The United Stationary Engine Drivers, Firemen, Motormen and Machinemens' Trade Union was founded in Limerick in 1827. Little is known of its first ninety years, there being no records extant. In the early 20th century the union affiliated to the Irish Transport and General Workers Union (ITGWU). But in May 1932 members decided by ballot to disaffiliate on the grounds that the ITGWU was a labourers union and didn't cater to their needs.
The Union registered with the Registrar of Friendly Societies in October 1932 and established an administrative infrastructure including; a chairman, treasurer, two trustees and a secretary. The decade after this registration was rather turbulent. The first secretary was James Keyes, by 1937 it was Joseph Flanagan, by 1938 it was Robert J. Murphy and in 1940 it was Joseph Flanagan again.
In November 1941 the Union re-registered as the Irish Power Operatives and Allied Workers Trade Union in an effort to take advantage of the 1941 Trade Union Bill and facilitate administrative reorganisation. In April 1943, however, it reverted to its original name. During the Second World War, acting under the Emergency Powers Act 1939 and the wages standstill order imposed by the government, the Union was forced to apply to the Minister for Industry and Commerce, Sean Lemass, for wage increases and bonuses.

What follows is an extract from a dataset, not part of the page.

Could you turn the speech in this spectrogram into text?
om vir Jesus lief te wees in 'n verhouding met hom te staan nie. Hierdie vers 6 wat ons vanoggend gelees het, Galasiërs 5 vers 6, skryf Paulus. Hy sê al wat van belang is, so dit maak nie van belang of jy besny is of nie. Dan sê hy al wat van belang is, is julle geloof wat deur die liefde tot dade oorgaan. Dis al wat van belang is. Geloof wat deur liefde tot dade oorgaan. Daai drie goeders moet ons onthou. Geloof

The Union was a minor one, its membership never rising above a thousand. It was concentrated in Dublin though it did have a southern branch in Limerick. It was, however, very active in protecting the interests of its members against the onslaught of employers and other trade unions. Between 1932 and 1964, the Union occupied six different premises, its headquarters from 1962 to 1964 being Joseph Flanagan's home at 5 Eccles Street.

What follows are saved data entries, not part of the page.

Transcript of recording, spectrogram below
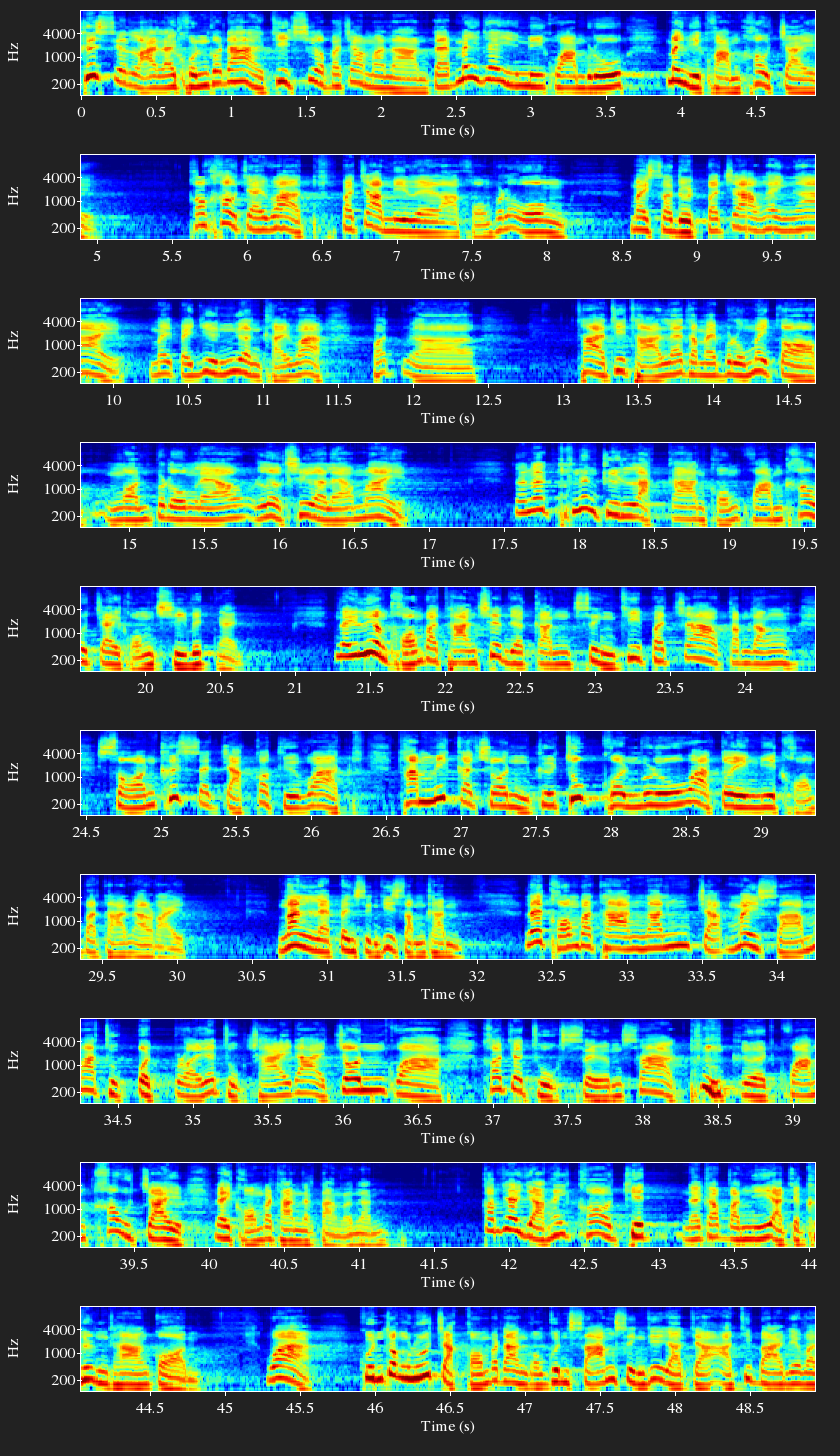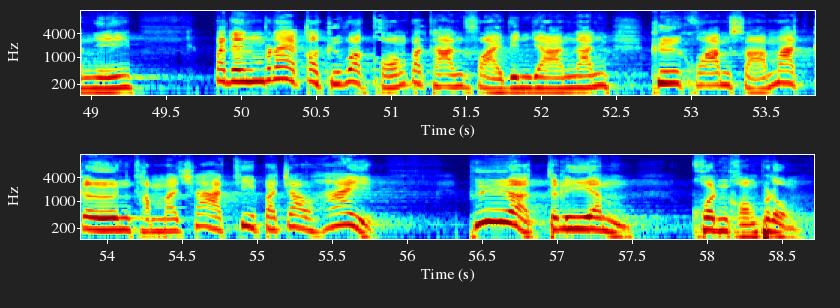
คริสเตียนหลายหลายคนก็ได้ที่เชื่อพระเจ้ามานาน แต่ไม่ได้มีความรู้ไม่มีความเข้าใจ เขาเข้าใจว่าพระเจ้ามีเวลาของพระองค์ ไม่สะดุดพระเจ้าง่าย ๆ ไม่ไปยื่นเงื่อนไขว่าถ้าอธิษฐานแล้วทำไมพระองค์ไม่ตอบงอนพระองค์แล้ว เลิกเชื่อแล้วไม่ดังนั้นนั่นคือหลักการของความเข้าใจของชีวิตไง ในเรื่องของประธานเช่นเดียวกัน สิ่งที่พระเจ้ากำลังสอนคริสตจักรก็คือว่าทำมิกชนคือทุกคนรู้ว่าตัวเองมีของประธานอะไร นั่นแหละเป็นสิ่งที่สำคัญ และของประธานนั้นจะไม่สามารถถูกปลดปล่อยและถูกใช้ได้ จนกว่าเขาจะถูกเสริมสร้างเกิดความเข้าใจในของประธานต่างๆเหล่านั้นก็จะอยากให้ข้อคิดนะครับวันนี้อาจจะครึ่งทางก่อน ว่าคุณต้องรู้จักของประธานของคุณสามสิ่งที่อยากจะอธิบายในวันนี้ ประเด็นแรกก็คือว่าของประธานฝ่ายวิญญาณนั้น คือความสามารถเกินธรรมชาติที่พระเจ้าให้ เพื่อเตรียมคนของพระองค์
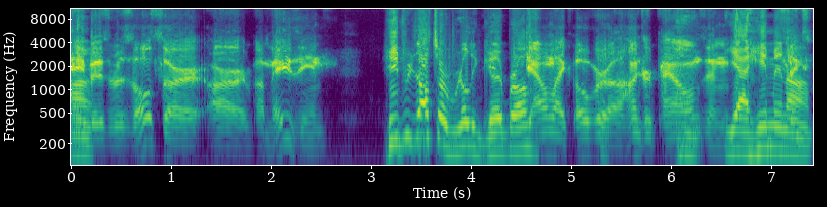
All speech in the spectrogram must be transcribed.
Hey, um, but his results are are amazing. his results are really good, bro. Down like over a hundred pounds and Yeah, him and um,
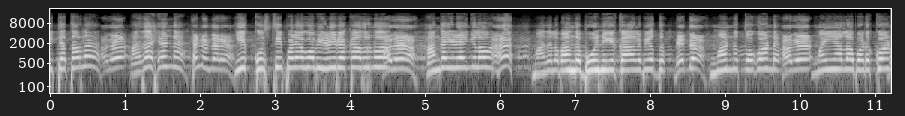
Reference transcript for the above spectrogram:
ಐತಿ ಅತ್ತಾರಲ್ಲ ಅದು? ಅದ ಹೆಣ್ಣ. ಹೆಣ್ಣಂದಾರ ಈ ಕುಸ್ತಿ ಪಳ್ಯಾಗ ಒಬ್ಬ ಇಳಿಬೇಕಾದ್ರೂ ಅದು? ಹಂಗ ಇಳಿಯಂಗಿಲ್ಲ. ಮೊದಲ ಬಂದ ಭೂಮಿಗೆ ಕಾಲು ಬಿದ್ದ ಮಣ್ಣು ತಗೊಂಡ ಅದು? ಮೈ ಎಲ್ಲ ಬಡ್ಕೊಂಡ.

This collection was deposited in UCD Archives by the Irish Labour History Society on 30 June 1982.
Scope and Content
Industrial relations: Dublin Port and Docks Board, Inchicore Manufacturing Company, ESB, Dublin Hospitals, British Margarine Company.
Legal affairs: Labour Court, Emergency Orders, solicitors.

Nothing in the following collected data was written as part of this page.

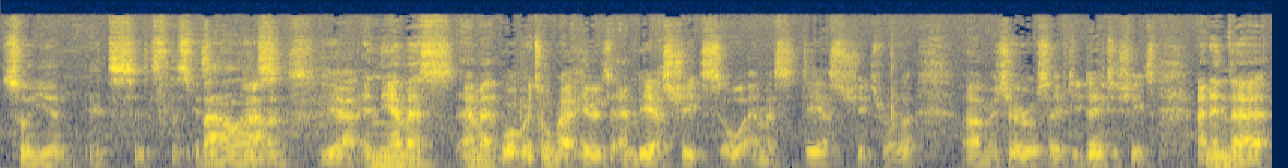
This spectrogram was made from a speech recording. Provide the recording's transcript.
So you, it's it's this It's balance. balance. Yeah, in the MS, M- what we're talking about here is MDS sheets or MSDS sheets rather, uh, material safety data sheets. And in there,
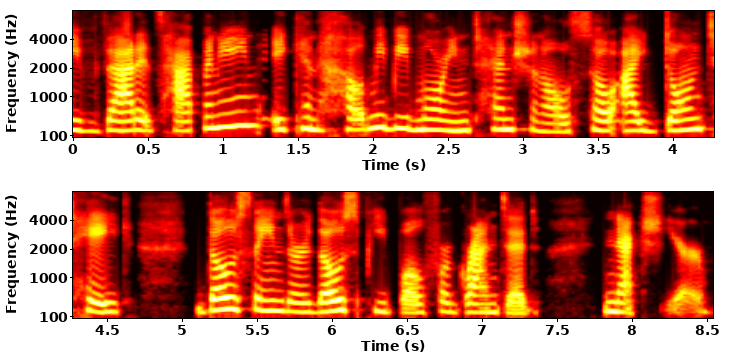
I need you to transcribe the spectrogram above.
if that is happening, it can help me be more intentional so I don't take those things or those people for granted next year.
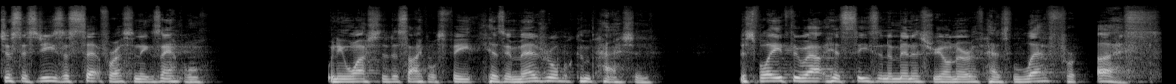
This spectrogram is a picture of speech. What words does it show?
Just as Jesus set for us an example when he washed the disciples' feet, his immeasurable compassion displayed throughout his season of ministry on earth has left for us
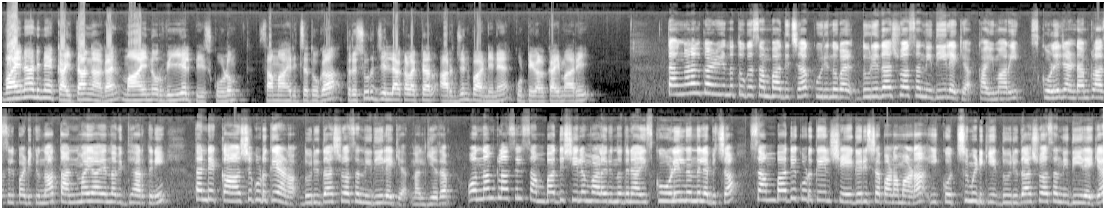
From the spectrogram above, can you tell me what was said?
വയനാടിനെ കൈത്താങ്ങാകാൻ മായന്നൂർ വി എൽ പി സ്കൂളും സമാഹരിച്ച തുക തൃശൂർ ജില്ലാ കളക്ടർ അർജുൻ പാണ്ഡിന് കുട്ടികൾ കൈമാറി. തങ്ങളാൽ കഴിയുന്ന തുക സമ്പാദിച്ച കുരുന്നുകൾ ദുരിതാശ്വാസ നിധിയിലേക്ക് കൈമാറി. സ്കൂളിൽ രണ്ടാം ക്ലാസ്സിൽ പഠിക്കുന്ന തന്മയ എന്ന വിദ്യാർത്ഥിനി തന്റെ കാശ് കൊടുക്കുകയാണ് ദുരിതാശ്വാസ നിധിയിലേക്ക് നൽകിയത്. ഒന്നാം ക്ലാസ്സിൽ സമ്പാദ്യശീലം വളരുന്നതിനായി സ്കൂളിൽ നിന്ന് ലഭിച്ച സമ്പാദ്യ കൊടുക്കയിൽ ശേഖരിച്ച പണമാണ് ഈ കൊച്ചുമിടുക്കി ദുരിതാശ്വാസ നിധിയിലേക്ക്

Financial affairs: correspondence, subscription volumes, balance sheets, reports.